    • The aforementioned General Kehck is the leader of the Alpha Sections, a military organization that, under the guise of benevolent saviors, aides the DomZ aliens in their attempt to harvest everyone on the planet, just as they have done across hundreds of worlds. Those abducted are transported to the moon where they are sucked dry of all their fluids so that Kehck and the DomZ Priest may live longer. Throughout the game Kehck uses his Propaganda Machine to urge the people of Hillys to enlist in the Alpha Sections, knowing full well that they'll be slowly converted by the DomZ into monstrous grotesqueries to act as his army of mooks. When Jade manages to start exposing the truth about the Alpha Sections, Kehck responds by kidnapping the war orphans Jade's adopted for he and his boss to feed on. He also hooks up Jade's Parental Substitute, Pey'j, into a torture machine for three weeks, which eventually ends up killing him.
  • Advertisement:
  • Disappointing Last Level: Depends on who you ask. The endgame does feel rather rushed and introduces some inexplicable superpowers with little more than some vague foreshadowing. On the flip side, it has some great spectacle, a gorgeous vista in space, a very heartwarming reunion, and some are willing to cut it some slack with how troubled the production was.
  • Ear Worm:
    • The background track, "Propaganda". The minigames also feature the track "Spanish Bar", A.K.A. "Fun and Mini-Games", which is an easy contender for the title of Most Earwormy BGM.
    • How about the racetrack and Mammago theme? "Don' worreh..." It actually sound like real Reggae, mon.
  • Ensemble Dark Horse:
    • Meï is very popular with the fandom, probably second only to the three leads. Being a blue-furred Cat Girl with hips probably helps.
    • Similarly, there's Yoa, the lighthouse's resident Mysterious Waif. She's mysteriously blue, she speaks an unknown language, and her dialogue suggests she's either a sneaky little spy or prophetic. She has no plot relevance (at least for now), but her status as walking Fanfic Bait makes her pretty popular.
  • Fandom-Enraging Misconception: No, wrestler Triple H has nothing to do with this game. If you make that mistake, as so many before have, the fan's responses will likely make you feel like a real heel.
  • Misaimed Marketing: The decision to package copies of the game with string cheese, of all products. Shows how badly the game sold. Now "string cheese" is a minor inside joke in the fandom.
  • Most Wonderful Sound: The Item Get! sound when you pick up a pearl, and the Alphas' "ARRRGH!" when you kick them in the tank. It never gets old.
  • Nintendo Hard: Not the game itself, but the mini-game you get for obtaining all the pearls in the game. You have to control two pearls with the right and left analogue sticks and ensure that they don't touch walls or other obstacles.
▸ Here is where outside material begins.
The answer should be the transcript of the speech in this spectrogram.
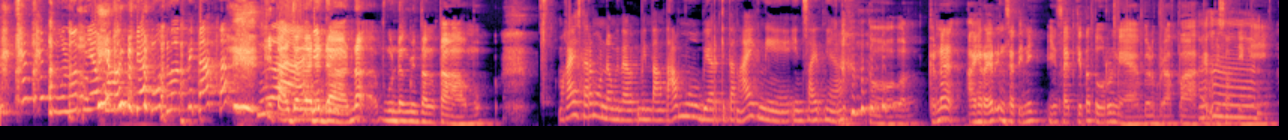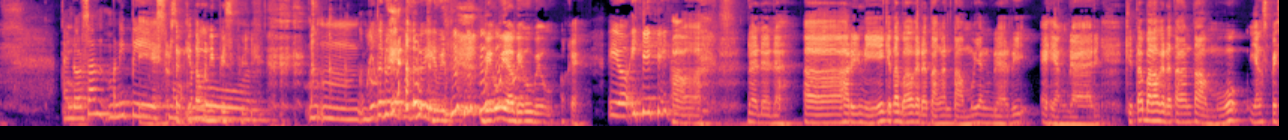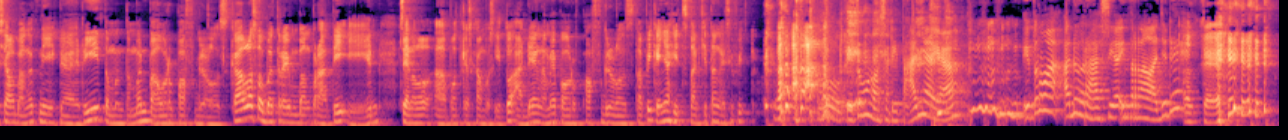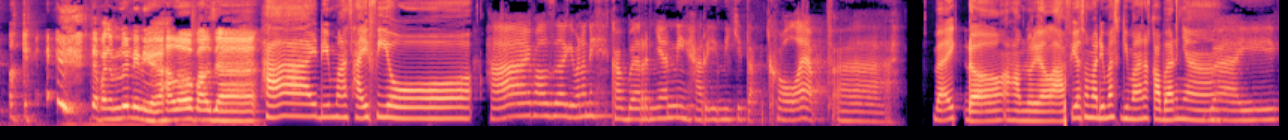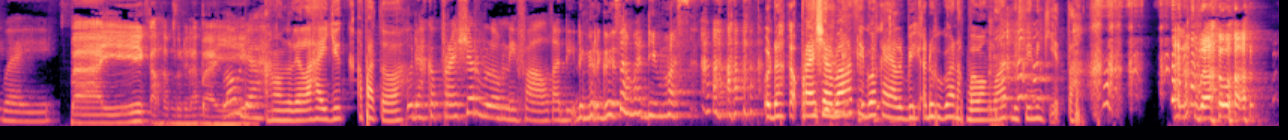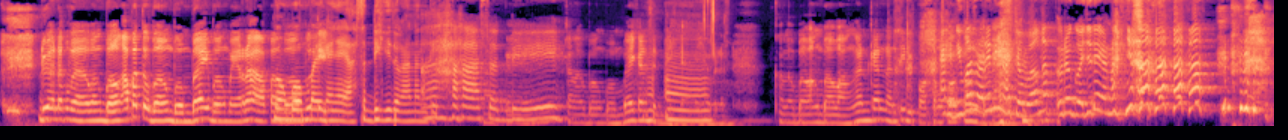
Mulutnya, mulutnya, mulutnya. Kita aja gak ada dana ngundang bintang tamu. Makanya sekarang undang bintang, bintang tamu biar kita naik nih insight-nya. Tuh, karena akhir-akhir insight ini, insight kita turun ya beberapa episode ini. Endorsan menipis. Iya, endorsan kita menipis. Vi. Mm-mm, butuh duit, butuh duit. Duit. BU ya, BU, BU. Oke. Yo, Eh, dah, dah, dah. Eh, hari ini kita bakal kedatangan tamu yang dari, eh yang dari, kita bakal kedatangan tamu yang spesial banget nih dari teman-teman Powerpuff Girls. Kalau sobat Rembang perhatiin channel eh, podcast kampus itu ada yang namanya Powerpuff Girls, tapi kayaknya hitstar kita nggak sih, Vi? oh, itu mah gak usah ditanya ya. itu mah, aduh rahasia internal aja deh. Oke. Oke. Kita panggil dulu nih, nih ya. Halo Falza. Hai Dimas, hai Vio. Hai Falza, gimana nih kabarnya nih hari ini kita collab? Ah, Baik dong, Alhamdulillah. Vio sama Dimas gimana kabarnya? baik, baik. Baik, alhamdulillah baik. Lo udah Alhamdulillah, hai Juk. Apa tuh? udah ke pressure belum nih Val tadi denger gue sama Dimas? Udah ke pressure banget sih gue kayak lebih, aduh gue anak bawang banget di sini gitu. anak bawang. Duh anak bawang. Bawang apa tuh? Bawang bombay, bawang merah, apa Bawang bawang bombay putih? kayaknya ya, sedih gitu kan nanti. ah, sedih. Kalau bawang bombay kan sedih kan. Iya bener. Kalau bawang-bawangan kan nanti dipotong Eh Dimas hari ini ngaco banget Udah gue aja deh yang nanya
Combined with the fact that the level advances so that sometimes you can't see what's coming and you've got a recipe for frustration.
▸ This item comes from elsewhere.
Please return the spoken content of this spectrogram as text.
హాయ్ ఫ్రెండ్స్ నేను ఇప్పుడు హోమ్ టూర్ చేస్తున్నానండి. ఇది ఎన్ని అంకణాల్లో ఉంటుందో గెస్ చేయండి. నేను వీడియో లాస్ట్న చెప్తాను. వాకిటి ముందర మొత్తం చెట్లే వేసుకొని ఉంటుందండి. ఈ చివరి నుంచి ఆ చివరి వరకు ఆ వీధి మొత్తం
  • Tear Jerker: Jade and Double H returning to the lighthouse to find it in ruins and the children gone.
  • Ugly Cute: Pey'j and Double H are just so damn endearing. Pey'j may be a fat, smelly, over-the-hill pig and Double H a meatheaded Top-Heavy Guy, but the fandom absolutely adores the both of them.
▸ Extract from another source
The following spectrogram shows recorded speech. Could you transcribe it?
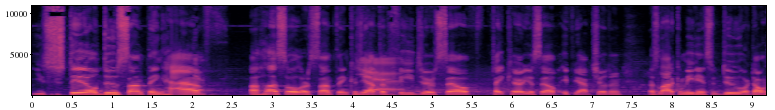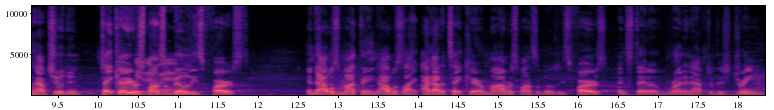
you still do something. Have Yes. a hustle or something because you have to feed yourself, take care of yourself. If you have children, there's a lot of comedians who do or don't have children. Take care of your Either way. responsibilities first. And that was my mm-hmm. thing. I was like, I got to take care of my responsibilities first instead of running after this dream.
  • Vindicated by History: It's got to be one of the most highly regarded and talked-about video games to bomb on its original release of all time.
  • Woolseyism: There's a lot of quirks the English dub added over the original French. Pey'j's "sweet jesus" for example and how the DomZ sound.
    • When General Kehck traps the Beluga with a tractor beam, in the English version he quotes one of Lewis Carroll's poems (The Spider And The Fly), which made a nice touch over the original, which just talked about a serpent eating its prey.


How well does it match the trope?

Example of:


Media sources: